As I was writing out my weekly grocery list while searching the Internet for recipes, I came across a Newsweek “web exclusive.” The article suggested that married men are domestically-challenged slobs who cannot take care of themselves. Well, they didn’t say it in those terms, but on first glance, that’s what I thought. How many times have we been told this over the past 30 years? I cannot tell you how many times I flipped on TV talk shows that bashed men. My first experience with this came years ago when I was a child playing with my Lego sets. My mother had “Donahue” on in the room. His shows constantly told the audience that men are scum. I think the message sunk in with me at that early age when I said, “When I grow up, I need to do my fair share around the house.“ Today, I do an unbelievable amount of the domestic chores — most likely out of my mother’s and Phil Donahue’s guilt trips. I’ll never forget seeing such miserable women crying how much they hated being housewives. So today, when I see a new study that repeats that mantra, I feel that responsible married men throughout the Fruited Plain are taking it on the chin.
The Newsweek article, titled, “Boyfriends Outdo Husbands on Housework” has a twist. It is based on a study that was published in the September Journal of Family Issues. The study found that, “live-in boyfriends spend more time scrubbing and scouring than their married counterparts.” After reading this article, I conjured up images of young, ambitious, romantic, well-toned Zac Ephron-like boyfriends who also operate like Alice on “The Brady Bunch.”
Since it is reported that “live-in boyfriends” are doing more of the housework, their “live-in girlfriends” are taking advantage of their “stud-muffins” and are doing less. This arrangement never looked better to many of these women who are pampered with their home chef/maid/handyman. To top it off, these “live-in couples” are reporting better sex. So this article indirectly begs the question: Why get married? When your Domestic God puts the ring on your finger, he will suddenly turn into Homer Simpson or Al Bundy from “Married with Children.”
OK, perhaps I’m being cynical here, but the findings in this study are making it harder for the married men who are doing their fair share around the house.

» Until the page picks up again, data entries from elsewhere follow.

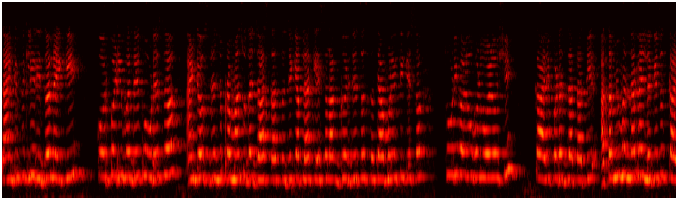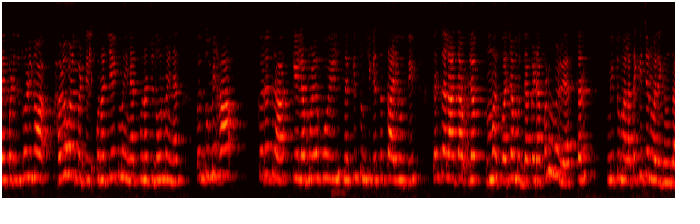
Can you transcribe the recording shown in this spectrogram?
सायंटिफिकली रिझन आहे की कोरपडीमध्ये थोडंसं अँटीऑक्सिडंटचं प्रमाणसुद्धा जास्त असतं जे की आपल्या केसाला गरजेचं असतं. त्यामुळे ती केसं थोडी हळूहळू हळू अशी काळी पडत जातात ती आता मी म्हणणार नाही लगेचच काळी पडतील. थोडी नॉ हळूहळू पडतील. कुणाची एक महिन्यात कुणाची दोन महिन्यात. पण तुम्ही हा करत राहा. केल्यामुळे होईल. नक्कीच तुमची केस काळी होतील. तर चला आता आपल्या महत्त्वाच्या मुद्द्याकडे आपण वळूयात. तर मी तुम्हाला आता किचनमध्ये घेऊन जा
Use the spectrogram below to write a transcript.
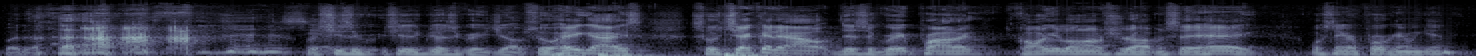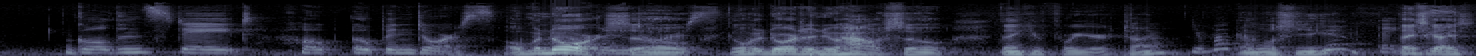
but but she's a, she does a great job. So hey guys, so check it out. This is a great product. Call your loan officer up and say, hey, what's the name of our program again? Golden State Hope Open Doors. Open doors. Open so doors. open the door to a new house. So thank you for your time. You're welcome. And we'll see you again. Thanks. Thanks guys.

How much more do they have to prove that they are worthy after their wives and friends read articles like this in Newsweek?
There were many theories bandied about in this study as to why boyfriends outdo their married counterparts. One of the authors suggested that, “self-selection may play a role: those with more liberal, egalitarian views about housework may be more liable to live unmarried with their significant others.”
My suggestion is this: These boyfriends who are sweeping and sautéing, are doing their best to impress their girlfriends. The question here is, “How long do they keep this level of service up?” Also, “Do these men have day jobs?” I would love for the study authors to check in with these guys in a few years.
I have another reason why so many married men are not doing as much as boyfriends. The article said that, “despite rapidly changing gender roles, many men haven’t had much exposure to households where chores are equally divided between husband and wife.” So in these cases, the young brides either did nothing about it by taking on all the household duties are they tried to “train their hubbies,” but they “didn’t get it” in their eyes. So, they jumped on the phone to tell Mommy and their friends that “Joe Six Pack” doesn’t know how to wash a head of lettuce. Thus we have many married male couch potatoes out there who are proud to sit around all weekend swigging Budweiser and chasing it with Chips Ahoy while watching football.
Let’s also not forget the stereotypes. In modern times we have made it OK for men to be useless at home. If a male is responsible at home, then there must be something wrong.
Author Neil Chethik, who wrote “VoiceMale: What Husbands Really Think About Their Marriages, Their Wives, Sex, Housework and Commitment,” is featured in the article. He suggested that, “couples should create a clear list of each spouse’s household responsibilities. The payoff can be big for both partners.” Now that makes sense. If more couples commit to a sensible plan like that, then perhaps there is hope for the state of marriage and the division of household labor.